so well done in the erection of buildings, of which the State may be justly proud ; in the open-
ing of the doors of the University to both sexes ; in making its instruction in all departments
free; in organizing the Military Department and Labor Corps; and in securing a Faculty of
zealous and able men. But, believing that the first and highest employment of men is to feed,
shelter, and clothe, the world, we ask that the graduates of our industrial colleges may be
" peers of scholars in mental culture," and peers of laborers in manual skill and physical de-

The relations of labor to study are admirably stated in the Report of the Missouri University.

" The pupil must study till he knows what should be done, why it should be done, and how
When this is done, the intellectual division of labor is finished. The pupil must labor till he can
do work in the farm and shjp with skill; then the manual division of an industrial education,
is finished. In agriculture, he should thus learn whatever is done on the farm, in the garden,
orchard, and nursery. If it is asked : " Who shall direct the labors of the pupils i" "We an-
swer : " The teacher of the principles put in practice, that useless and impracticable theories .
may not be introduced."

Agriculture is far from being an exact science, and its conditions on this coast are peculiar
We ask that our University be- mile useful to the largest number of our citizens, by accurate
annual reports of work done, experiments made, and results arrived at.

Agriculture in its various departments, should be so taught and practiced in our University
as to send forth scientific farmers, who3e labor and skill can utilize the soil and develop its
greatest resources, while the mechanical department should graduate learned and skilled me-
chanics, who shall add dignity and worth to labor ; and it is the earnest desire and purpose of
agriculturists and mechanics of this State to make these great departments of industry the
leading features of our State University, and for this purpose we expect your cordial co-operation ,
and such appropriations as are necessary.

Nor do we think 'that any mechanical schools in San Francisco, valuable as they may become,
can supply the place of the College of Mechanic Arts, as provided by the original plan of the
State University.

We also request the present Legislature to order that block letters be prepared and placed
upon the east and west faces of the main building of the University , marking it for all time with
the words, " Agmcoltural College of the University of California."


Committee of State Grange .


Committee of Deliberative Assembly.

To the Executive Committee, California State Grange :

Your committee, appointed in accordance with a resolution adopted by the State Grange at

its last session, herewith submit this memorial as their report on the measures contained therein.


Resolved, That the within report be received and adopted.
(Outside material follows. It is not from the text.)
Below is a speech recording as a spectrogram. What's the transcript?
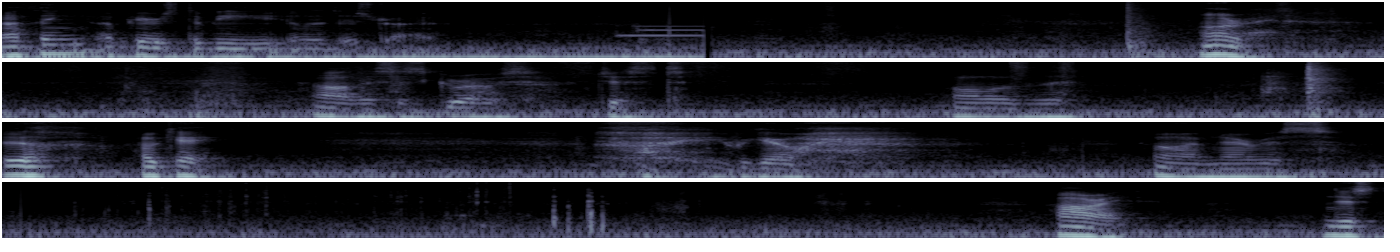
Nothing appears to be in the disk drive. All right. Oh, this is gross. Just all of the. Ugh. Okay. We go. Oh, I'm nervous. All right. Just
Carried.

To The Honorable Senate and Assembly of the State of California :

The Executive Committee of the California State Grange hereby respectfully reccommend
that your honorable body take immediate action to carry into effect the measures proposed in
this memorial.



Executive Committee of California State Grange:

1 2 3 4 5 6 7 8 9 10 11 13

Online LibraryEzra S. (Ezra Slocum) CarrThe University of California and its relations to industrial education : as shown by Prof. Carr's reply to the grangers and mechanics; Prof. Swinton's testimony before the Legislature; the new education, by Columella; memorial to the Legislature by joint committee of the state grange and mechanics → online text (page 13 of 13)